CMV infection: prognostic factors
Faculty of Medicine and Health Sciences
Proceedings of the 8th world congress of perinatal medicine
8th World Congress of Perinatal Medicine, SEP 09-13, 2007, Florence, ITALY
, p. 157-160
University of Antwerp
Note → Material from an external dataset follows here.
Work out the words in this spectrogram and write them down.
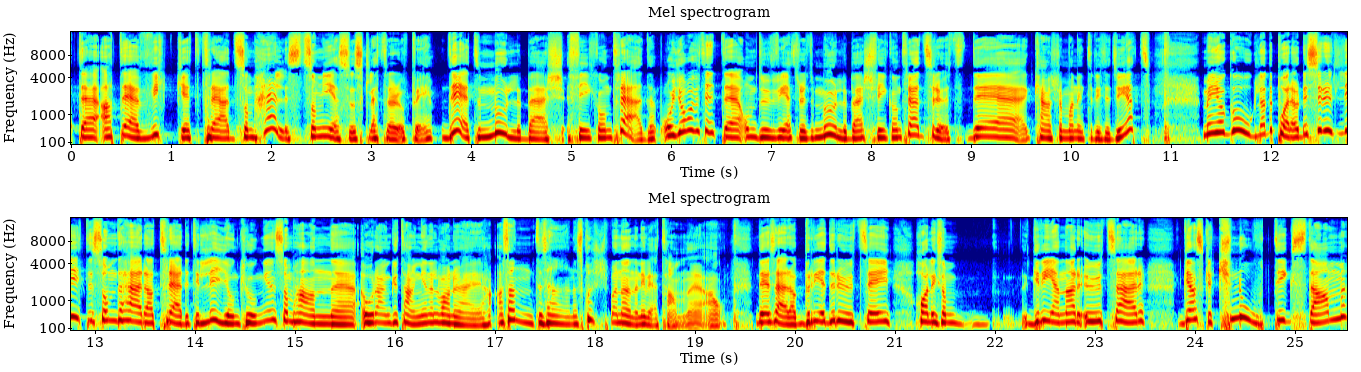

Infection before 20 weeks seems to have a worse prognosis. The maternal immune response, placental permeability, intraplacental viral proliferation with transient placental insufficiency, virulence of the viral strain, viral load and the fetal immune respons can alter transmission and disease rate. Ultrasound nor MRI can exclude a severely affected child. The sensitivity of PCR on amniotic fluid is influenced by the test used, the time since infection, gestational age and viral load, making comparisons difficult and explaining contradictory results on a viral load cut off to predict fetal disease. PCR on fetal cells in maternal blood has been reported once but has not yet been reproduced. Ganciclovir and foscarnet have serious side effects, valaciclovir has less side effects, shows good penetration to the fetal compartment and improved outcome is suggested in an uncontrolled study. CMV immunoglobulin has also shown promising results in a non-randomised study. Vaccination probably has to stimulate both a humoral and a cellular C4-CD8 immune response, but is far from available.